Q. I know that the book is available to buy in some very interesting places. Can you share some of those locations with us?

A. I am very lucky to have support from a number of vendors both locally and nationally. Locally my books are available through bookstores and a number of gift shops. As you mentioned, though, it is also in some other interesting locations. I’m thrilled that my book is stocked and sold at the Paul Revere House as well as the Old North Church Bookshop in Boston. Other museums and historic sites also carry it, including Travelers Rest Historic Museum in South Carolina,  Historic Zoar Village & Fort Laurens Museum in Ohio, Lexington Historical Society, and several museums in Wisconsin.

Q. If there’s anything that you wish you could go back and tell your “unpublished” self, what would that be?

A. Writing the book is exciting and having it published is fantastic. However, now your work really begins! Be ready to “put yourself out there” and tell people about your book. You need to understand that the book will not market itself. You are responsible for doing this.

Before the actual publication date, sit down and consider who may have interest in your book and decide how you are going to inform them about it. This takes a lot of time, so understand that unless you are disciplined, you may put off creating more work. Don’t do this!

Writing is what gives you joy, so continue to write.

Q. What sort of books do you like to read as an adult and what were some of your favorites as a child?

A. I enjoy a variety of genres – cozy mysteries, historical fiction, memoirs, humorous. Growing up, I read a lot of mysteries such as Nancy Drew because I always tried to figure out the mystery.  Sometimes I did, sometimes I didn’t, but I enjoyed putting the clues together. One of my favorite books that I read in high school was The Leatherstocking Tales by James Fennimore Cooper.  I enjoyed the history.

Q. Do you plan to do another book of this type – perhaps women “Women of the Civil War?” Can we look forward to more books from you in the coming months? 

A. I have been mulling that idea around in my head. Maybe a second volume of “Women of the American Revolution” or “Women of the Civil War.”

Right now I am writing a middle-grade time-travel book where students are transported to the 1770s. I’m excited about the adventure in the book and I’m hoping to complete that in the coming months.

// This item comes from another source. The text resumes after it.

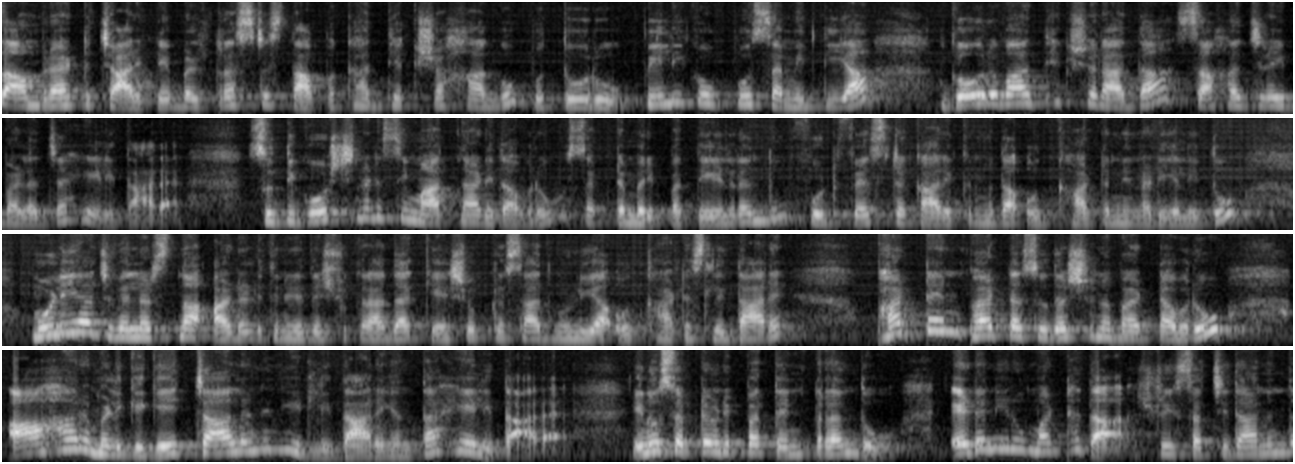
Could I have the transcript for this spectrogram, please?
ಸಾಮ್ರಾಟ್ ಚಾರಿಟೇಬಲ್ ಟ್ರಸ್ಟ್ ಸ್ಥಾಪಕ ಅಧ್ಯಕ್ಷ ಹಾಗೂ ಪುತ್ತೂರು ಪಿಲಿಗೊಬ್ಬು ಸಮಿತಿಯ ಗೌರವಾಧ್ಯಕ್ಷರಾದ ಸಹಜ್ರೈ ಬಳಜ ಹೇಳಿದ್ದಾರೆ. ಸುದ್ದಿಗೋಷ್ಠಿ ನಡೆಸಿ ಮಾತನಾಡಿದ ಅವರು, ಸೆಪ್ಟೆಂಬರ್ ಇಪ್ಪತ್ತೇಳರಂದು ಫುಡ್ ಫೆಸ್ಟ್ ಕಾರ್ಯಕ್ರಮದ ಉದ್ಘಾಟನೆ ನಡೆಯಲಿದ್ದು, ಮುಳಿಯಾ ಜುವೆಲ್ಲರ್ಸ್ನ ಆಡಳಿತ ನಿರ್ದೇಶಕರಾದ ಕೇಶವ ಪ್ರಸಾದ್ ಮುಳಿಯಾ ಉದ್ಘಾಟಿಸಲಿದ್ದಾರೆ. ಭಟ್ ಅಂಡ್ ಭಟ್ ಸುದರ್ಶನ ಭಟ್ ಅವರು ಆಹಾರ ಮಳಿಗೆಗೆ ಚಾಲನೆ ನೀಡಲಿದ್ದಾರೆ ಅಂತ ಹೇಳಿದ್ದಾರೆ. ಇನ್ನು ಸೆಪ್ಟೆಂಬರ್ ಇಪ್ಪತ್ತೆಂಟರಂದು ಎಡನೀರು ಮಠದ ಶ್ರೀ ಸಚ್ಚಿದಾನಂದ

I’m also working on some picture books as I love writing for very young children, so I hope to have another book out soon.

Q. Before we move on to the Super Six list, is there anything else you want to tell readers about yourself or your book(s)?

A. Being an author has provided me with some wonderful opportunities. I enjoy visiting schools and sharing my work with students. I’ve done this in person as well as via Zoom. The interaction with children is wonderful. I also speak to various organizations about my research and writing and I would enjoy hearing from groups who may have interest in me doing this. Sometimes I speak to local civic organizations but I’ve also presented to a number of organizations via Zoom or Google Meet throughout the country. I hope that you will reach out to me if you are interested.

Super Six List:

Fav Pizza Topping:  Fresh tomatoes and basil

Book You’re Reading Now: 'Hot Fudge Frame-Up' by Christine DeSmet

Coffee, Tea, or Both: Both. Although I start every day with coffee, I also enjoy sitting in front of the fireplace and sipping a cup of tea.

Fav Activity as a Child: Riding bike and feeling the wind in my hair

Most Interesting Place You’ve Lived: Arizona – tons of hiking trails, sunshine, gorgeous sunsets

Best Place You’ve Vacationed:  Probably Boston. I loved the history and walking the Freedom Trail.


Q. How can readers discover more about you and you work?


Thanks so much, Kathy!!


Add new comment

To prevent automated spam submissions leave this field empty.
Your email will not be displayed to the public.

Filtered HTML

  • Web page addresses and e-mail addresses turn into links automatically.
  • Lines and paragraphs break automatically.

Plain text

  • No HTML tags allowed.
  • Web page addresses and e-mail addresses turn into links automatically.
  • Lines and paragraphs break automatically.